States should hold their public colleges and universities more accountable for their performance, Bill Gates, the former Microsoft chairman, said in a speech at the National Governors Association's winter meeting here on Monday afternoon.
The billionaire software tycoon, who has taken an active interest in reforming public education since retiring in 2008 to focus on philanthropic work, said states should consider basing their support for public colleges and universities on performance measures—including graduation rates for students and income and employment rates for recent graduates.
And states should collect better statistics on those measures, he said.
A lack of data on graduation rates and how graduates fare in the labor market, he said, makes it difficult to tell which institutions are adequately preparing their students for life after graduation, and which aren't.
"Is there any criteria under which state funding would favor those that have the higher graduation rates over the ones that don't—particularly in times when our budgets are tight?" he said. "I'm not saying that's an easy [decision], but if we can get good measures, at least the data will be there for people to be able to decide that."
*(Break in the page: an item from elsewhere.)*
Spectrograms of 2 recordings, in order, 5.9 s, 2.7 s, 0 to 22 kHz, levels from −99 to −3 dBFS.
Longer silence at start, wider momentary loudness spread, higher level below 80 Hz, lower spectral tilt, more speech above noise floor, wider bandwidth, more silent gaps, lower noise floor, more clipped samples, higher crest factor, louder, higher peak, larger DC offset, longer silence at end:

Mr. Gates briefly alluded to the debate over for-profit colleges and proposed rules that would eliminate federal funds for programs whose graduates have low employment rates and incomes. He said that the debate should be expanded to include nonprofit and public institutions as well.
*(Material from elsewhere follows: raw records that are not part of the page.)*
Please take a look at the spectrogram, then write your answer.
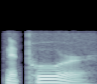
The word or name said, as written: Nippur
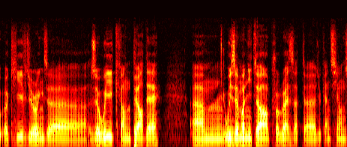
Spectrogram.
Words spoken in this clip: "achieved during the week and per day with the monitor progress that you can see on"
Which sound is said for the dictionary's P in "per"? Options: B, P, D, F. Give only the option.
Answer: P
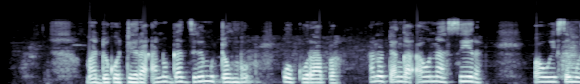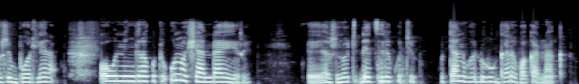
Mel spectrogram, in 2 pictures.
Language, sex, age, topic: Ndau, female, 36-49, health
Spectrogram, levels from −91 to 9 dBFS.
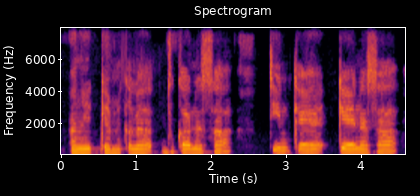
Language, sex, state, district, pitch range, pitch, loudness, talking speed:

"Those same types of questions, about outcomes and effectiveness, really should be asked of the whole higher-education sector," he said.